However, although this basic 9-step process is helpful for beginner explorers of art-on-the-round, it is only part of an amazing mask arts adventure we have lined up for schools and communities. Under development is a brand new model which moves away from applying a linear step-by-step approach to a non-linear art form, focusing instead on a more helpful cycle of creativity that involves making sound artistic choices. Watch this space!
Q. What is special or unique about the Multimask? What differentiates it from similar products out there?
A. Multimask is a face-shaped base mask made from recycled paper, eco-friendly and comfortable to wear. Its distinguishing feature is a set of embossed guidelines on the underside which help beginner mask makers shape and style their own mask by simply using a pair of scissors a simple but original idea. Multimask also comes with all the media supports for "open access" mask making for anyone and everyone. Open source mask making is also an original idea.
Q. One of the things I have found common among American women I work with is that many of us especially artists and writers feel it is necessary to wear a "mask" The Mommy Mask, The Success Mask, The Happy Mask to hide our true natures or emotions. Is this also common among New Zealand women? Can the art of mask-making connect us to a more authentic sense and presentation of self, allowing us to unmask and show who we truly are inside?
A. I will attempt to answer this question in three bites, first on a personal level, and second on a cultural level, and third on an artistic level. Yes, even though I am a mask maker I do wear social 'masks', the only difference being I am fully aware I am wearing them! I know I am acting all day every day, mostly so everyone else stays comfortable. People who dispense with social masks tend to become outcasts, sadly.
Here in New Zealand we struggle with "Tall Poppy Syndrome", a self-limiting modesty related to our small size & stature on the global stage, isolated geographical location and other identity issues. When our founding fathers left the tyrannical English class system behind they set about building a new society based on the ideals of fairness and egalitarianism. Sounds reasonable, but this pioneering idealism wears a darker face today. Over the past 150+ years many a New Zealander who dared stick their neck above the crowd got their head chopped off. And as a marker of class and excess, mask and costume were abandoned in New Zealand, a factor which added to the great difficulty of devising a better mask making system here, of all places!
Yes, even though my main task is to demystify mask making so others can explore it successfully, the artful enterprise of mask making is still transformational, one of the rare ways of rolling back the corners of the universe to understand its mysteries. This is what New Zealand teacher and writer David Hill has to say about creativity: "When you write a play/novel/whatever [create a mask], you make a shape. It's a shape that implies you find something important; something moves you enough to make you want to understand it, to remember and acknowledge it." This is how I feel about masks.

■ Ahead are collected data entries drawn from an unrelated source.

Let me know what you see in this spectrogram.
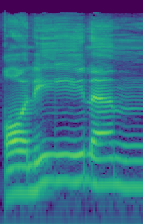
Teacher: القاف من احرف الاستعلاء تفخم مرتبه ثانيه لانها مفتوحه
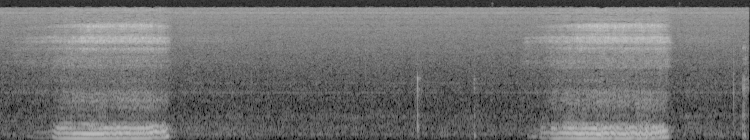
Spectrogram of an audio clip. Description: My new dog Bailey snoring in my arms - turn up volume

If you are someone who enjoys shaping their own thing, you'll 'get' masks.
Q. Why is mask making so important today?
A. Through mask making, makers become the producer / designer of their own visual 'texts'. This represents a shift in power from a consumer orientation to a producer orientation. Besides that, it's magical, it works and the experience is unforgettable.
©2008 by Molly Anderson. All rights reserved.